My interests and career focus is hardware development and its implementation in support of biomedical applications. After obtaining my Ph.D., I worked for nine years at Intermagnetics General Corporation (acquired by Philips in 2006) as scientist developing radio frequency (RF) hardware and applications for MRI animal systems. In 1990 I joined the University of Minnesota as an Assistant Professor of Radiology to advance MRI applications. During my tenure at the U of MN I formed the Center for Interdisciplinary Applications in Magnetic Resonance (CIA-MR) that housed a 1.5 T/680mm MRI system, a 5.0 T/400mm MRI system and a 17 T/50 mm vertical bore levitation magnet. These systems were instrumental in laying the foundation for developing the concept of a hybrid MR-PET scanner, integrating a 6 MeV LINAC into a 1.5 MRI scanner and developing magnetic levitation as a ground-based research tool to simulate microgravity.
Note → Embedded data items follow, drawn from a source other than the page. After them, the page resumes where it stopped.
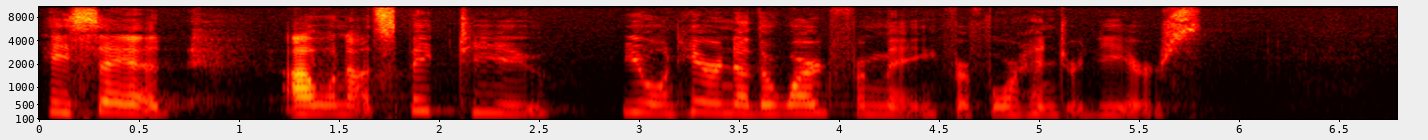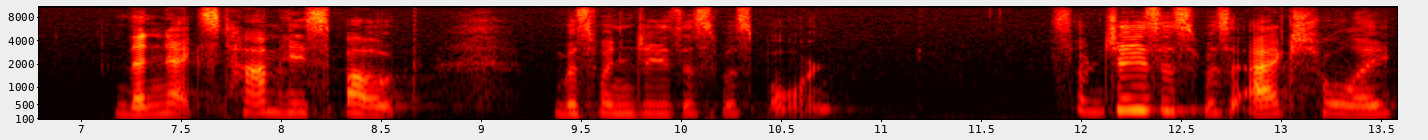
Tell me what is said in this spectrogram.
he said, I will not speak to you. You won't hear another word from me for 400 years. The next time he spoke was when Jesus was born. So Jesus was actually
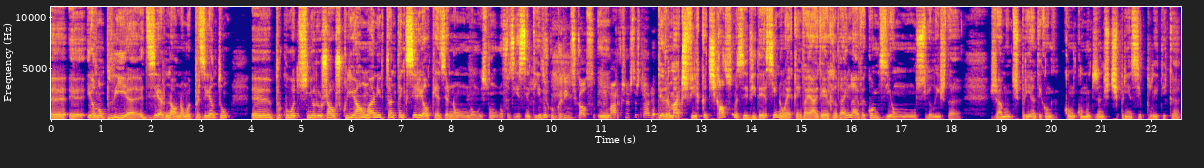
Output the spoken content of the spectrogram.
eh, ele não podia dizer não, não apresento porque o outro senhor eu já o escolhi há um ano e portanto tem que ser ele. Quer dizer, não, não, isso não, não fazia sentido. Ficou um bocadinho descalço o Pedro Marques nesta história. Pedro Marques fica descalço, mas a vida é assim, não é? Quem vai à guerra daí leva. Como dizia um socialista já muito experiente e com, com, com muitos anos de experiência política,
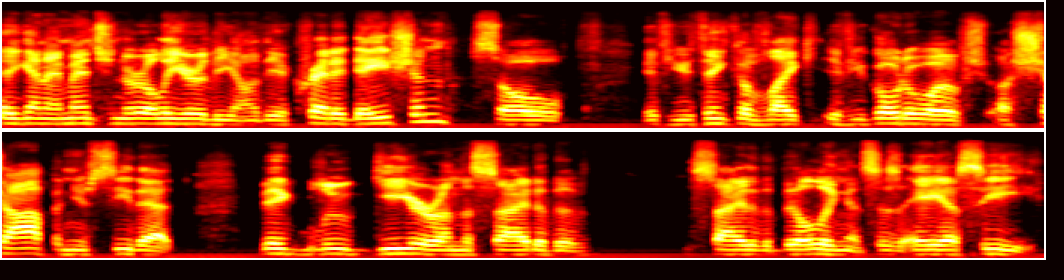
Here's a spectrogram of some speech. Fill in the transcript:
again, I mentioned earlier the, you know, the accreditation. So if you think of like, if you go to a, a shop and you see that big blue gear on the side of the side of the building, it says ASE.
The CIAMR supported MR activities for several investigators that studied 31P NMR of hemorrhagic shock, MR imaging and spectroscopy of pancreas and islet viability, bioreactor development and function and cryopreservation. On August 1, 2007, collapse of the I35W bridge in Minneapolis forced the CIAMR to cease operations because it was within 50 feet of the bridge. The lab was relocated in August 2008 to a 5,800 sq. ft facility in Minnetonka, MN, about 18 miles from campus.
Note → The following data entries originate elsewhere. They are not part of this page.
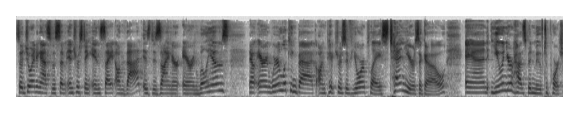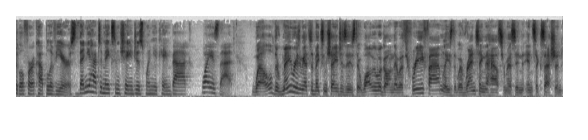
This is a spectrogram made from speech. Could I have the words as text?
So, joining us with some interesting insight on that is designer Arren Williams. Now, Arren, we're looking back on pictures of your place 10 years ago, and you and your husband moved to Portugal for a couple of years. Then you had to make some changes when you came back. Why is that? Well, the main reason we had to make some changes is that while we were gone, there were three families that were renting the house from us in, in succession.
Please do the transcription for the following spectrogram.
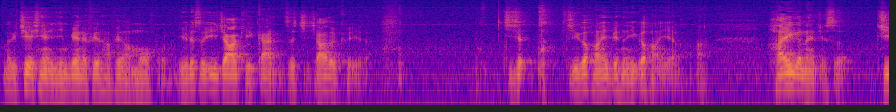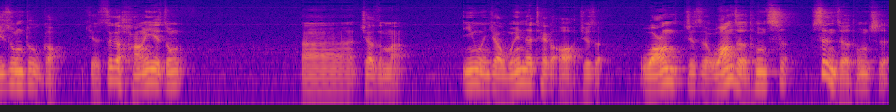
那个界限已经变得非常非常模糊了。有的时候一家可以干，这几家都可以的，几几个行业变成一个行业了啊。还有一个呢，就是集中度高，就这个行业中。呃，叫什么？英文叫 winner take all，就是王，就是王者通吃，胜者通吃，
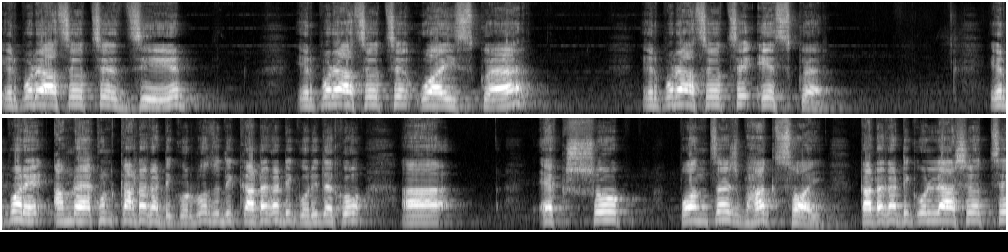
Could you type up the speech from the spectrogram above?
এরপরে আছে হচ্ছে জেড এরপরে আছে হচ্ছে ওয়াই স্কোয়ার এরপরে আছে হচ্ছে এ স্কোয়ার এরপরে আমরা এখন কাটাকাটি করব। যদি কাটাকাটি করি, দেখো একশো পঞ্চাশ ভাগ ছয়, কাটাকাটি করলে আসে হচ্ছে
Dr. Hammer’s present research focuses on the effect of gravity on metabolomic, proteomic and genomic expression of osteoblasts and the effect of gravity on induced pluripotent stem cell (iPSC) differentiation. His laboratory is comparing the outcome of ground-based magnetic levitation studies to those flown aboard the ISS in low earth orbit. One of the goals is to determine if magnetic levitation is a viable ground-based analog of microgravity. The research has implications for better understanding the mechanisms behind osteoporosis and the differentiation of pluripotent stem cells. Dr. Hammer is also pursuing the development of a miniature lyophilzer for deployment on the NASA Europa fly-by mission scheduled for a 2022 launch. This project includes evaluation of NMR spectroscopy as a tool to detect molecular markers of extant life.
- medical electronics
- instrumentation development
- nuclear magnetic resonance imaging
- radiofrequency circuits
- magnet design
- biomedical engineering
- positron emission tomography
Hammer, B.E., Kidder, L.S., Williams, P.E., Xu, W., Magnetic Levitation of MC3T3 Osteoblast Cells as a Ground-Based Simulation of Microgravity, Microgravity Sci. Technol., 21:311.318 2009.
Harjani, R., Kim, J., Patnaik, S,, Hammer, B., Implantable CMOS Tissue Monitoring NMR Spectrometer (invited paper), IEEE Circuits and Systems for Medical Environmental Applications Workshop, Merida, Mexico, December 2009.
Kim, J., Hammer, B., Harjani, R., A Low Power CMOS Receiver for a Tissue Monitoring NMR (paper) Spectrometer IEEE VLSI Circuits Symposium, June 2010.
X. Yuanyuan, Zeng, P., Siegel, R.A., Wiedmann. T.S., Hammer, B.E., Longes, P.W.,Magnetic Deposition of Aerosols Composed of Aggregated Superparamagnetic Nanoparticles, Pharm. Res., 27(5), 855 . 865, May 2010.
Scott WE 3rd, O'Brien TD, Ferrer-Fabrega J, Avgoustiniatos ES, Weegman BP, Anazawa T, Matsumoto S, Kirchner VA, Rizzari MD, Murtaugh MP, Suszynski TM, Aasheim T, Kidder LS, Hammer BE, Stone SG, Tempelman LA, Sutherland DE, Hering BJ, Papas KK., Persufflation improves pancreas preservation when compared with the two-layer method. Transplant Proc. 42(6):2016-9, 2010.
Scott WE 3rd, Weegman BP, Ferrer-Fabrega J, Stein SA, Anazawa T, Kirchner VA, Rizzari MD, Stone J, Matsumoto S, Hammer BE, Balamurugan AN, Kidder LS, Suszynski TM, Avgoustiniatos ES, Stone SG, Tempelman LA, Sutherland DE, Hering BJ, Papas KK., Pancreas oxygen persufflation increases ATP levels as shown by nuclear magnetic resonance. Transplant Proc. 42(6):2011-5, 2010.